For runners up, I'd have Stevenson's "The Master of Ballantrae" and "The Ebb-Tide", and something (perhaps anything) by Conrad.
|Posted on Friday, December 09, 2005 - 09:59 am: |
'Under the Volcano' is pretty grim, as I recall.
|Posted on Friday, December 09, 2005 - 11:20 am: |
I agree, Tamar, Malcolm Lowry is a very powerful writer and I've long been a fan of UTV.
I think of Joseph Conrad, too.
|Posted on Friday, December 09, 2005 - 03:51 pm: |
Brian Evenson. It's not even a contest. Read THE WAVERING KNIFE (which won the International Horror Guild Award last month), THE BROTHERHOOD OF MUTILATION, and DARK PROPERTY. The characters in all of these books look on brutality and murder as if they are household chores. They are completely a-moral. The writing is some of the best in fiction today.
|Posted on Saturday, December 10, 2005 - 02:14 am: |
Someone elsewhere has said (something I intend to put on my wall!):
But misery, grimness, poverty, and murder (while compelling) IMO are not true Horror, they just add to it.
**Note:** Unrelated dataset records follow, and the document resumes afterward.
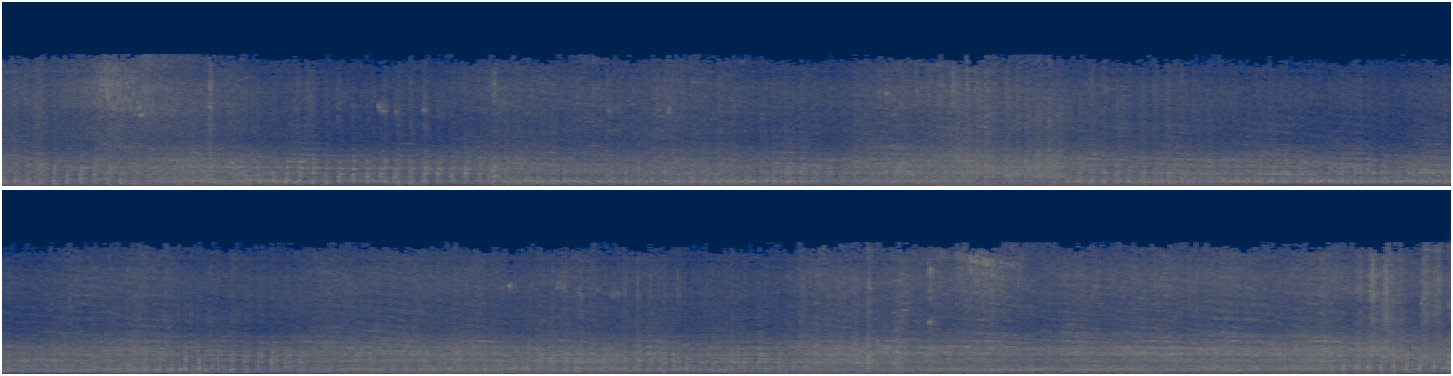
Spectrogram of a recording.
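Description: Freight cars (tank cars, boxcars and covered hoppers) rolling past: a steady, loud rumble of steel wheels on rail with continuous clickety-clack as the wheels pass over the rail joints.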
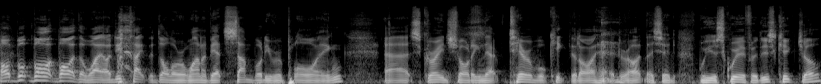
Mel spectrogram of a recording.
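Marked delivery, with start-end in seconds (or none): 7.0-8.2 funny, silly, mocking put-on voice, faster. A speaker quotes someone's reply about his own kick, in a funny mocking voice. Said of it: "You don't have to do that funny voice".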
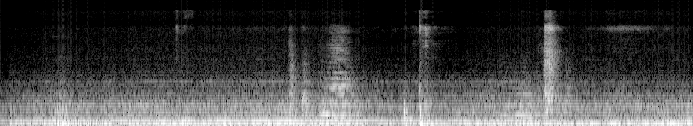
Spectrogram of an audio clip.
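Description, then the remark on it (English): Heavy garbage trucks arriving outside a warehouse at night rumble and idle steadily, their low engine drone constant throughout, punctuated by a few short bursts of hissing air brakes. No one speaks. “It looks like all the rubbish trucks are arriving and having a meeting outside the warehouse tonight.”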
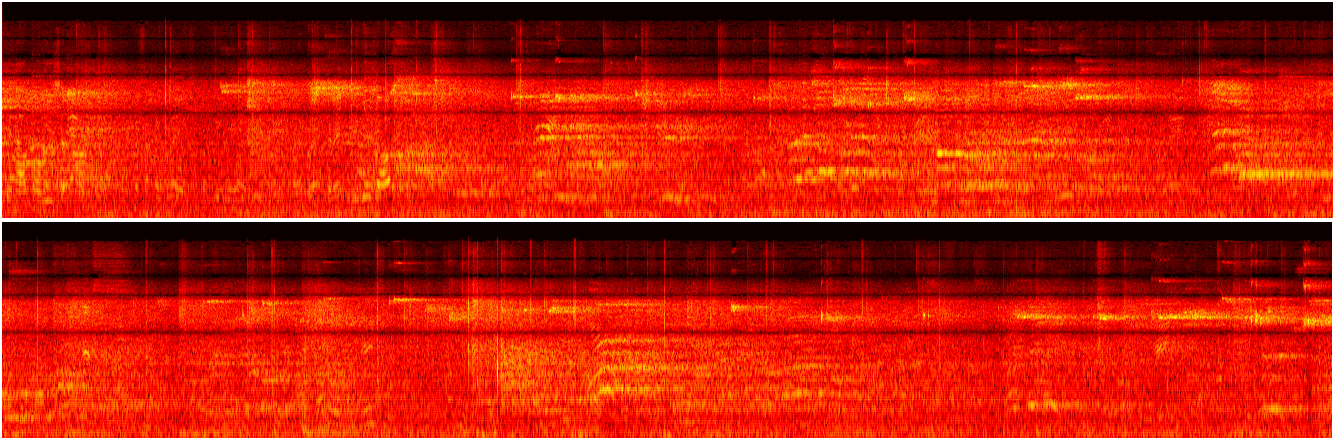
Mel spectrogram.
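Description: Men shout and call out across the gym.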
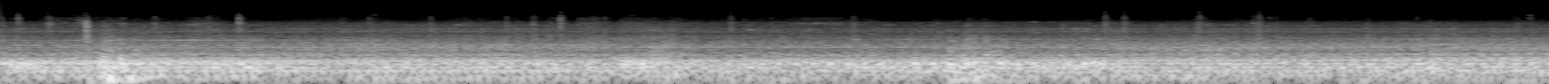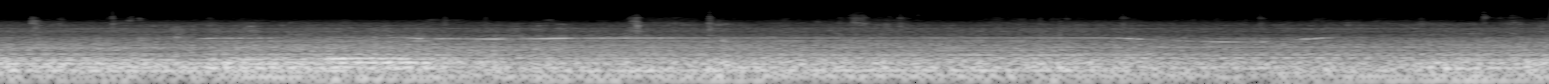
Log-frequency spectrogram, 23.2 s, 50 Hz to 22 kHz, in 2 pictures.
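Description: Inside the carriage of a Class 158 diesel multiple unit running at speed: a steady low rumble of engine and wheels on the rails, with light clicks. A faint high whine comes in about halfway through and dips in pitch near the end.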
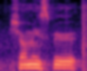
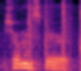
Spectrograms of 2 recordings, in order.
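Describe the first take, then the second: No difference in how they are said.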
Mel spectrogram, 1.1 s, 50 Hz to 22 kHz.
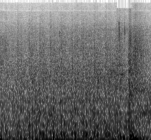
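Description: Rapid M16 rifle fire in a battle royale video game, a dense burst of shots throughout a short moment with a slightly louder crack near the end.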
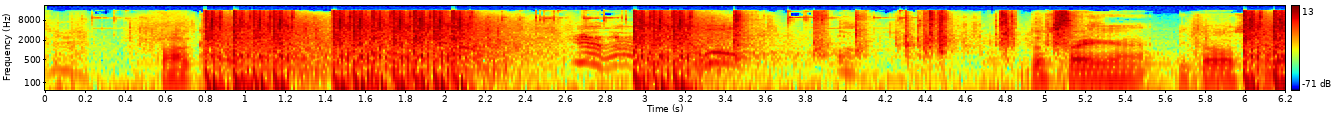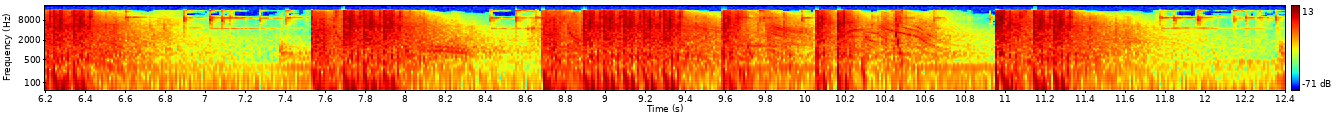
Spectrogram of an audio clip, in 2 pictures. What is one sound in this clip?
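Rifle shots fire in loud bursts that echo in a large room.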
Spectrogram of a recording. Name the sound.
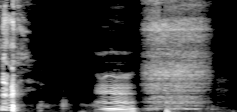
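coughing fit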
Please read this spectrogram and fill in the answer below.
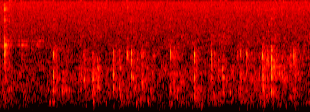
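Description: Near silence with faint, irregular ticks of a stylus tapping on a tablet screen as a label is handwritten.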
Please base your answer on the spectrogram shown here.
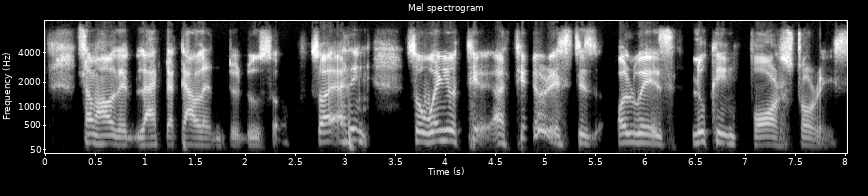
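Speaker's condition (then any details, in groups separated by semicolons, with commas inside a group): No condition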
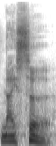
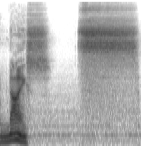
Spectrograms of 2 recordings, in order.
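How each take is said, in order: First: An extra vowel follows the final s sound. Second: The word ends on the s sound.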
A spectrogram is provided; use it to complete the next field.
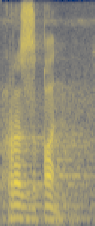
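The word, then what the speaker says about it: رَزْقًا: Bacanya pakai ra, razqan.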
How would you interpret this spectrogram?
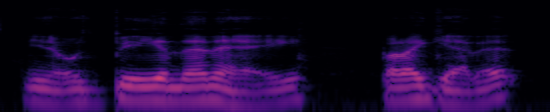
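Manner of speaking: ordinary talk, nothing marked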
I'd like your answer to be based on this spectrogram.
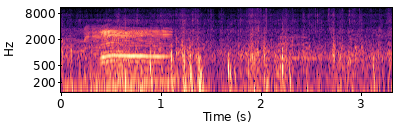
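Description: Sheep of an ancient domestic breed in the Scottish mountains give a short, loud bleat near the start, followed by scattered clattering and rustling movement for the rest of the moment.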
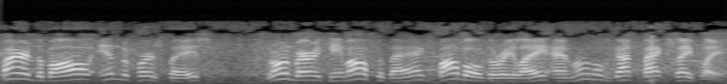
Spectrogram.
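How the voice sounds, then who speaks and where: Heard through a noisy, muffled 1950s radio feed from an outdoor park, this American man calls the baseball game in terse phrases. His voice sits high and he talks at a normal speed.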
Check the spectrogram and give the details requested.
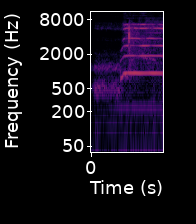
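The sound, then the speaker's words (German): A mobile phone ringtone for an incoming call starts up abruptly, a steady electronic tone with bright layered harmonics that holds for its brief stretch, with no one speaking. “Das war mein Handy. Der, ich habe hier einen Anruf.”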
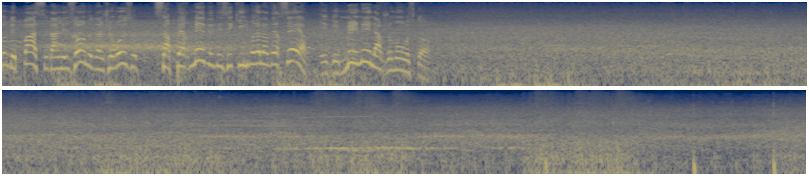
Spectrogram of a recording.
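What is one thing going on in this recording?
A stadium crowd murmurs steadily in a large open space.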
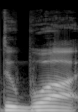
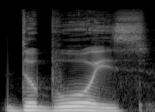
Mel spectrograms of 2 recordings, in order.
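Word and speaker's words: Du Bois: No, it's not Dubois. It's the boys.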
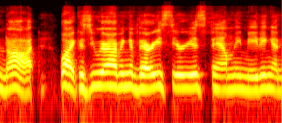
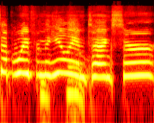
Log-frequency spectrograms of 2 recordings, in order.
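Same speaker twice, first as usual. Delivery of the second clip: put-on very high, childlike little-kid voice; 12 semitones higher than usual. Imitating how he talks, mocking him: imitating his childlike voice. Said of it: "And then he talks like this".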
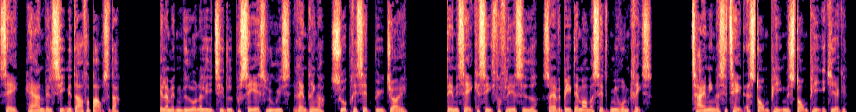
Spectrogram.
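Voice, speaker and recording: A man with a medium-pitched voice tells stories and quotes in a measured, gently wry way. He sounds like a pastor addressing a congregation. The recording is dry and close, with no room sound. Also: no echo. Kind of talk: reflective talk with read-out quotes.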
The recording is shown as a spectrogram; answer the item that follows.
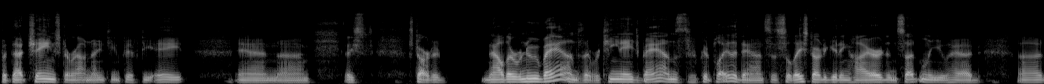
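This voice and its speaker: Fairly low in pitch, a man speaks with a plain, everyday voice at a fairly quick pace and with fairly even intonation. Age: 60s. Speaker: music historian. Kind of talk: interview.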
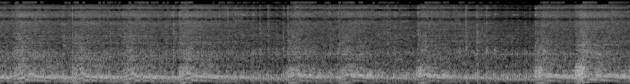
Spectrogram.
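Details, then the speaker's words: Stihl MS250 chainsaw test-run after drum sprocket and air filter work, good compression: raspy two-stroke buzz holding steady high speed with slight surges, starting and running cleanly, normal running. "Should be enough to get it started and make sure it's running. Good compression. There we go."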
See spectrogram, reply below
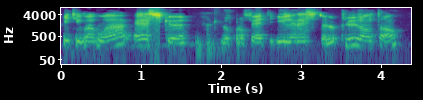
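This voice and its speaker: A man explaining a religious question in a relaxed, hesitant way, with many restarts and fillers, sometimes quoting scripture. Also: a little high, slow pace, muffled recording, slight background noise. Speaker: imam answering a question.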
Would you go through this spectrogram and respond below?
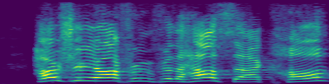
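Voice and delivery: mock pushy voice. Acting out someone pressing Zach with a question; retelling someone going hard. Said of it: "they go really hard on me".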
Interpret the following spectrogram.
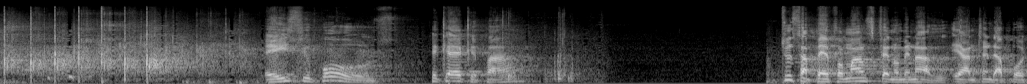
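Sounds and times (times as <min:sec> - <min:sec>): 
audience applause: 0:00.0 - 0:03.0
speech: 0:02.6 - 0:05.4, 0:07.8 - 0:10.2.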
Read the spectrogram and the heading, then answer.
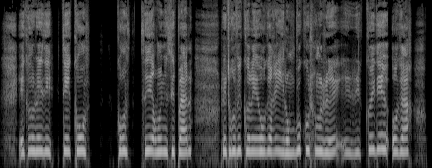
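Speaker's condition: Down syndrome, trisomy 21

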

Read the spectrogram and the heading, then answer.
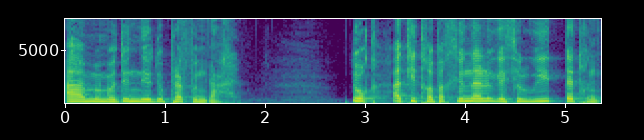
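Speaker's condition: Profound deafness from birth, profound, congenital

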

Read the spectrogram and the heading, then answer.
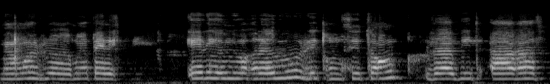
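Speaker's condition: Down syndrome; trisomy 21; age 37, adult woman

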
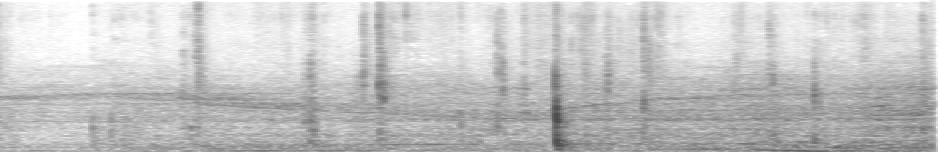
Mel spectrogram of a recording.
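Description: Foamy slime being stirred and folded with a plastic spoon: many small sticky clicks and bubble pops, with one louder pop about four seconds in.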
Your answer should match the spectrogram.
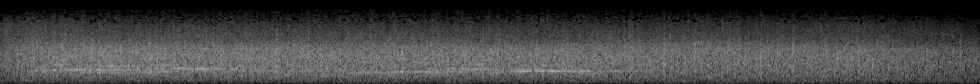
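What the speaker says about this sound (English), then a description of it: "So let's give everybody a big clap." A graduation ceremony audience gives sustained, even applause for about ten seconds, a dense wash of many hands clapping in a large hall, with no one speaking over it.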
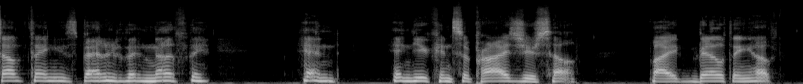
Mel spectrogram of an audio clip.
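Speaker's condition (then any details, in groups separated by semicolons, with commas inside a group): Parkinson's disease; young onset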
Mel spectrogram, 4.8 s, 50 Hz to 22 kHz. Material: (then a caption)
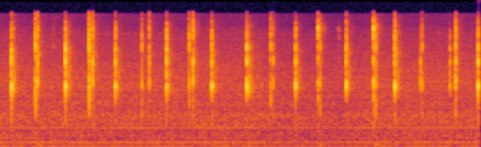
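Plastic. Long nails tap a small, round, clear plastic nail art compartment wheel that is filled. About 20 sharp, bright plastic clicks come in a quick, uneven rhythm, each dying away almost at once. A faint steady low hum sits underneath.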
So I feel Horror literature (that's *called* Horror) is for being cheered up, because you want to be horrified by the act of reading it and, if it's done well, it does horrify you. Mission accomplished.
Which begs a question: books that are not labelled Horror or do not have a Horror cover, do they have the potential to horrify to a greater degree, by giving the reader a false sense of security? They are not so well primed for horror, so the horror becomes more effective?
|Posted on Saturday, December 10, 2005 - 09:02 am: |
But should Horror be grim downers or escapist supernatural grotesques?
Are these two alternatives (and the generalities for which I intend them as shorthand) mutually exclusive?
If the style of doing utter 'grim' is admirable, can this admiration cause 'pleasure' as well as depression from the grimness expressed, and thus be stylistically counter-productive?
And other extrapolative questions from that trend of thought - which I hope you can read into the above - that need to addressed & then answered.
There are many paradoxes and oxymorons along the way, I suggest, before nailing down what 'Horror' is or should be.
Is Horror, as one example of a paradox or oxymoron, entertainment?
Entertainment can be by various means.
To horrify seems one set of means that is most difficult, because it comes with a lot of mixed emotions.
But surely Horror's purpose is not simply to horrify, because its purpose is to *truly* horrify. Otherwise, why call it Horror?
... but to *truly* horrify, I suggest, does not necessarily entail using extreme horror. In fact, I find extreme horror counterproductive, quite often, in accomplishing the true horror effect, for various reasons of overdose or dulling the horror centres of the nerves (or insulating them with a layer of vomit).
|Posted on Wednesday, January 18, 2006 - 08:59 am: |
I said above: But surely Horror's purpose is not simply to horrify, because its purpose is to *truly* horrify. Otherwise, why call it Horror?
Hence my first novel is about Bird Flu.
This is probably my best work - but that's not saying much! :-)
And I'm 58 *today*!